And what about our buildings? If you are fortunate enough to be building or remodeling a library right now, and you want that building to be viable for 10-15 years or more, you have to consider now how the building might be used if we shift our collection focus primarily toward electronic formats. Do we want to merely adapt spaces that were meant to store physical materials, or can we envision a flexible space now that allows us to adapt every couple of years to changing needs? I’m concerned that we are too locked in – if we’re all using the same 3 library furniture vendors, where is the innovation going to come from?
This is partly what I meant when I quoted Annie Dillard in my last post. I’ve been walking around my library lately, just trying to picture it without most or all of the book stacks and I’m having a really hard time. I consider myself an “idea person” but this one has me a bit stumped. I think I’m generally very open to change and am a fan of ebooks, so I don’t live in constant terror of the great ebook takeover. But I still have a hard time conceiving a library that’s not built on books. Books are a “bearing wall” in our library, as in most others. They are part of our identity. I’m not sure I’m prepared to kick that wall out!
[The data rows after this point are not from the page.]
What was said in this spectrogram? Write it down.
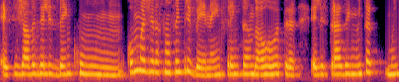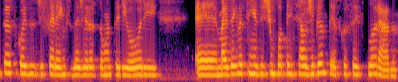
esses jovens eles vêm com como uma geração sempre vê, né, enfrentando a outra, eles trazem muita, muitas coisas diferentes da geração anterior e é, mas ainda assim existe um potencial gigantesco a ser explorado.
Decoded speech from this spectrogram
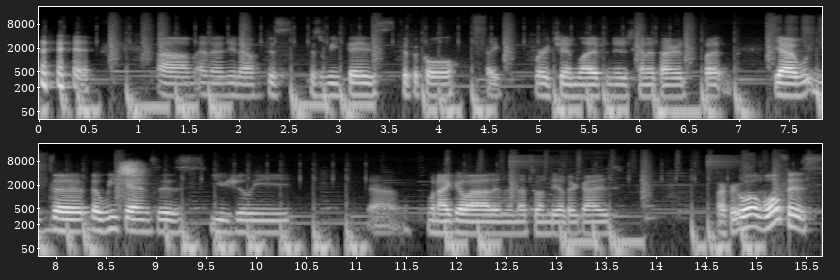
um, and then you know just just weekdays, typical like work gym life, and you're just kind of tired. But yeah, the the weekends is usually um, when I go out, and then that's when the other guys are free. Well, Wolf is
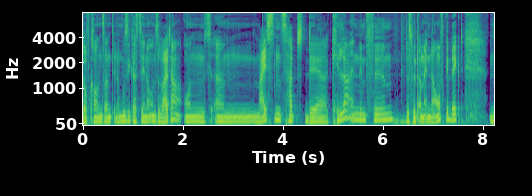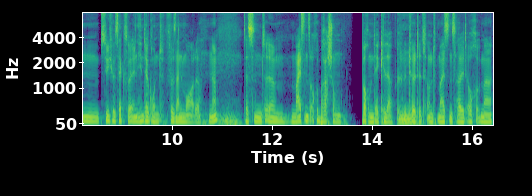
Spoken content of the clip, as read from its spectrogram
auf grauen Sand in der Musikerszene und so weiter. Und ähm, meistens hat der Killer in dem Film, das wird am Ende aufgedeckt, einen psychosexuellen Hintergrund für seine Morde. Ne? Das sind ähm, meistens auch Überraschungen, warum der Killer Mhm. tötet und meistens halt auch immer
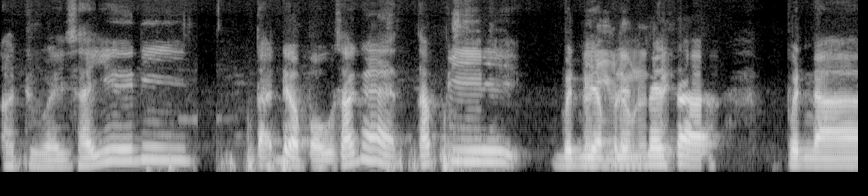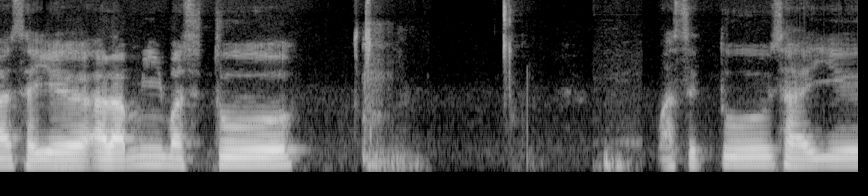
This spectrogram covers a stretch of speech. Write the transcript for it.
aduh, saya ni tak ada apa-apa sangat. Tapi benda Bagi yang paling best lah. Pernah saya alami masa tu Masa tu saya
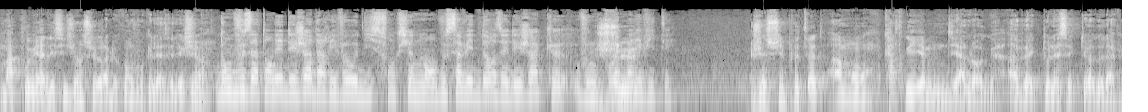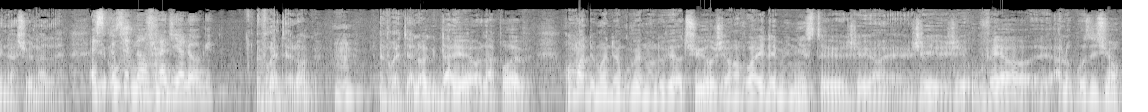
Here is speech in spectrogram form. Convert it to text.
ma première décision sera de convoquer les élections. Donc vous attendez déjà d'arriver au dysfonctionnement. Vous savez d'ores et déjà que vous ne pourrez pas l'éviter. Je suis peut-être à mon quatrième dialogue avec tous les secteurs de la vie nationale. Est-ce que c'est un vrai dialogue? Un vrai dialogue. Un vrai dialogue. D'ailleurs, la preuve, on m'a demandé un gouvernement d'ouverture, j'ai envoyé des ministres, j'ai ouvert euh, à l'opposition.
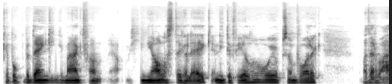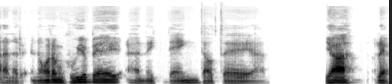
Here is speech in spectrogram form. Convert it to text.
ik heb ook bedenking gemaakt van, ja, misschien niet alles tegelijk en niet te veel gooien op zijn vork, maar er waren er enorm goede bij en ik denk dat hij, eh, ja, allee,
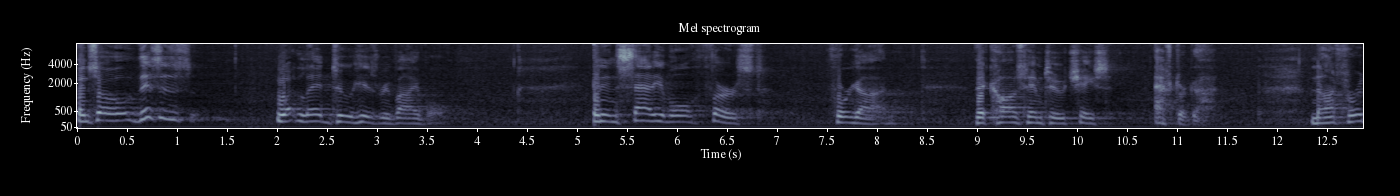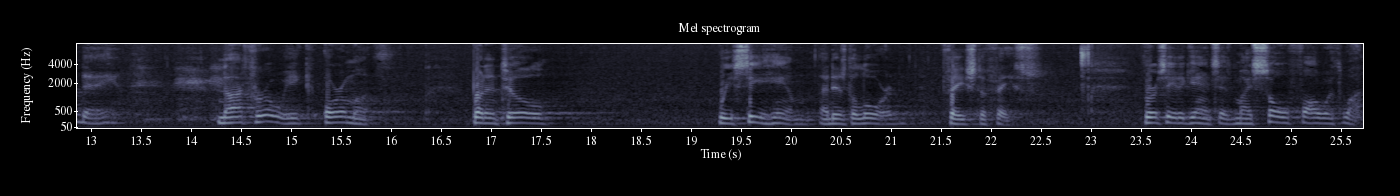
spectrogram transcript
And so this is what led to his revival an insatiable thirst for God that caused him to chase after God. Not for a day, not for a week or a month, but until we see him, that is the Lord, face to face. Verse 8 again says, My soul followeth what?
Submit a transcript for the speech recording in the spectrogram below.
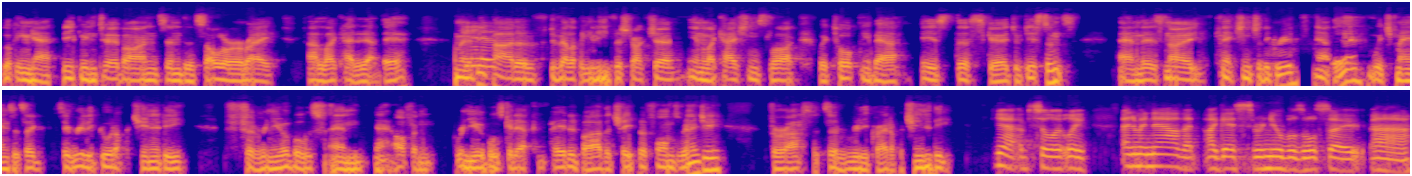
looking at big wind turbines and the solar array are located out there. I mean, yeah. a big part of developing an infrastructure in locations like we're talking about is the scourge of distance. And there's no connection to the grid out there, which means it's a, it's a really good opportunity for renewables. And you know, often renewables get out competed by other cheaper forms of energy. For us, it's a really great opportunity. Yeah, absolutely. And I mean, now that I guess renewables also, uh,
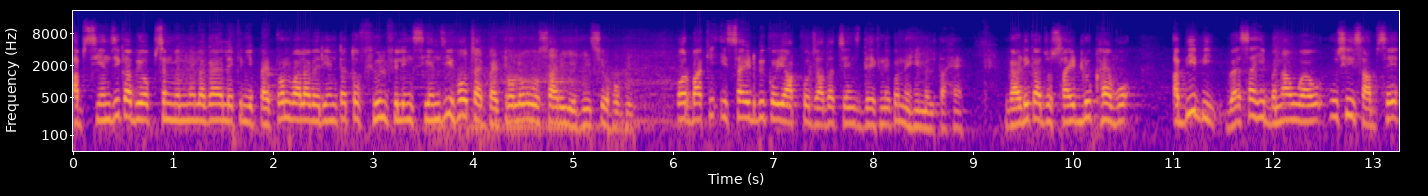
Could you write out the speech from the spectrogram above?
अब सीएनजी का भी ऑप्शन मिलने लगा है, लेकिन ये पेट्रोल वाला वेरिएंट है तो फ्यूल फिलिंग सीएनजी हो, चाहे पेट्रोल हो, वो सारी यहीं से होगी। और बाकी इस साइड भी कोई आपको ज़्यादा चेंज देखने को नहीं मिलता है। गाड़ी का जो साइड लुक है, वो अभी भी वैसा ही बना हुआ है उसी हिसाब से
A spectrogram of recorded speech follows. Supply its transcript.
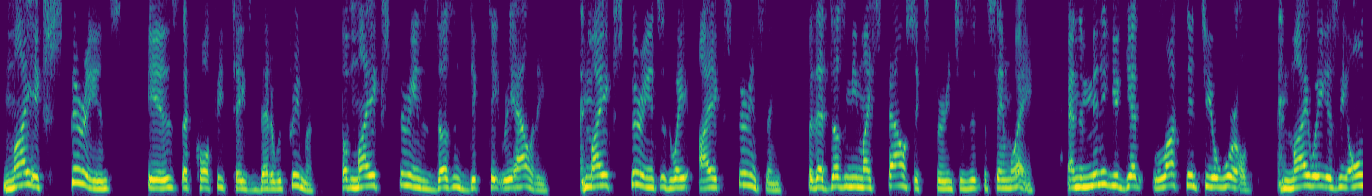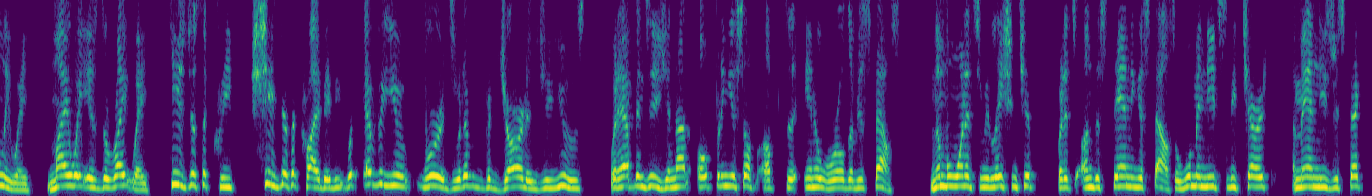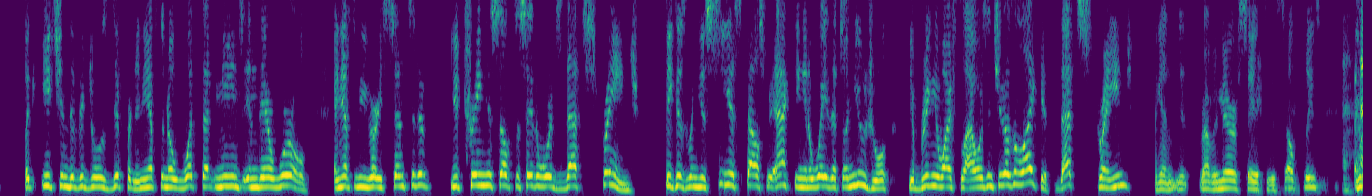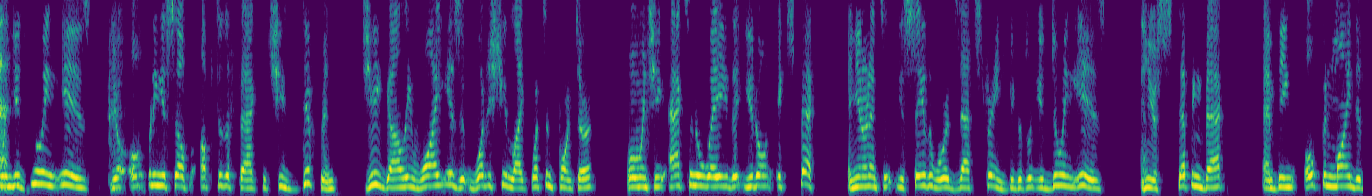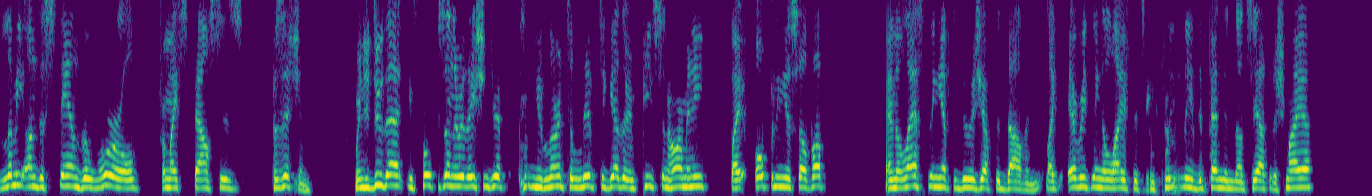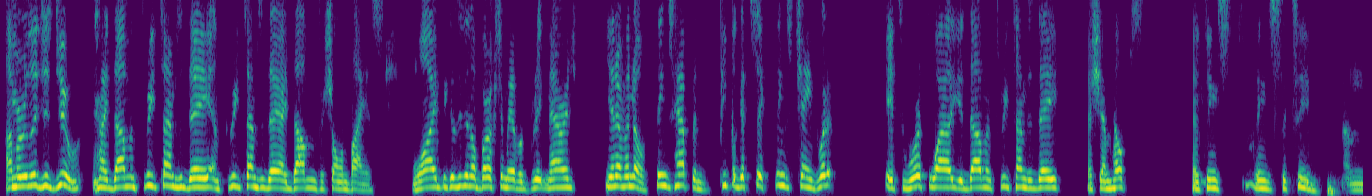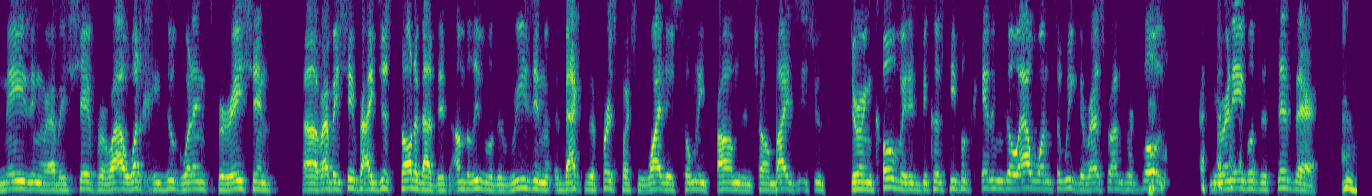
My experience is that coffee tastes better with creamer. But my experience doesn't dictate reality. And my experience is the way I experience things. But that doesn't mean my spouse experiences it the same way. And the minute you get locked into your world, and my way is the only way. My way is the right way. He's just a creep. She's just a crybaby. Whatever your words, whatever pejoratives you use, what happens is you're not opening yourself up to the inner world of your spouse. Number one, it's a relationship, but it's understanding a spouse. A woman needs to be cherished. A man needs respect, but each individual is different and you have to know what that means in their world. And you have to be very sensitive. You train yourself to say the words, that's strange. Because when you see a spouse reacting in a way that's unusual, you bring your wife flowers and she doesn't like it. That's strange. Again, Rabbi Meir, say it to yourself, please. And what you're doing is you're opening yourself up to the fact that she's different. Gee golly, why is it? What does she like? What's important to her? Or when she acts in a way that you don't expect and you don't have to, you say the words that's strange because what you're doing is you're stepping back and being open minded. Let me understand the world from my spouse's position. When you do that, you focus on the relationship. You learn to live together in peace and harmony by opening yourself up. And the last thing you have to do is you have to daven. Like everything in life, it's completely dependent on Siyata Dishmaya. I'm a religious Jew. I daven three times a day, and three times a day I daven for Shalom Bayis. Why? Because even though Baruch Hashem, we have a great marriage, you never know. Things happen. People get sick. Things change. What? It's worthwhile. You daven three times a day. Hashem helps, and things things succeed. Amazing, Rabbi Shafier. Wow, what chizuk, what inspiration. Uh, Rabbi Shafier, I just thought about this. Unbelievable. The reason, back to the first question, why there's so many problems and Shalom Bayis issues during COVID is because people couldn't go out once a week. The restaurants were closed. you weren't able to sit there.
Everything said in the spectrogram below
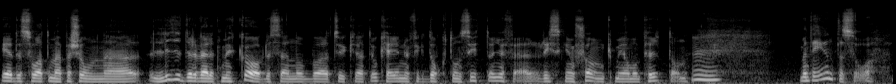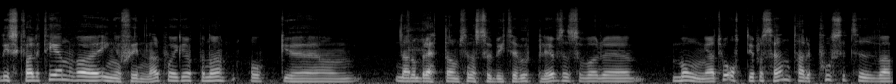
Är det så att de här personerna lider väldigt mycket av det sen och bara tycker att okej nu fick doktorn sitt ungefär, risken sjönk med om pyton. Mm. Men det är inte så. Livskvaliteten var ingen skillnad på i grupperna och eh, när de berättade om sina subjektiva upplevelser så var det många, jag tror 80% hade positiva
I know that we have a rough road ahead, and pretty soon we’re going off-road entirely and the ride will get even bumpier. We are working hard just to keep our seats, and that doesn’t leave a lot of time for looking ahead and trying to see what’s around the next bend. It’s a good thing, then, that we’ve sent out our scouts…
Going back to the issue of privacy – I saw this post at ReadWriteWeb and it confirmed something I’ve suspected for awhile: that although many people claim to be concerned about their privacy online, many of them never use the options available to them for managing their various profiles. In fact, nearly 60% of the people in the study cited didn’t know if their profiles were public or not. This is a perfect example of what Kevin Kelly calls “triumph of the default.” The vast majority of users are stymied by the sheer number of choices available, so they don’t choose (or they choose by not choosing).
I’m exploring this in my work right now with usability testing. We have software and services that are pretty robust and have a lot of features, but most of those features never get used. We’re trying to determine which options are the most useful to most of our customers so we can set intelligent defaults. We don’t want people to have to be super-users to get good results from our site, but it can be difficult to find the balance between ease of use and quality of results. This is one of the reasons we do iterative testing. Test, tweak, test again, tweak some more…the hard part is knowing when to stop.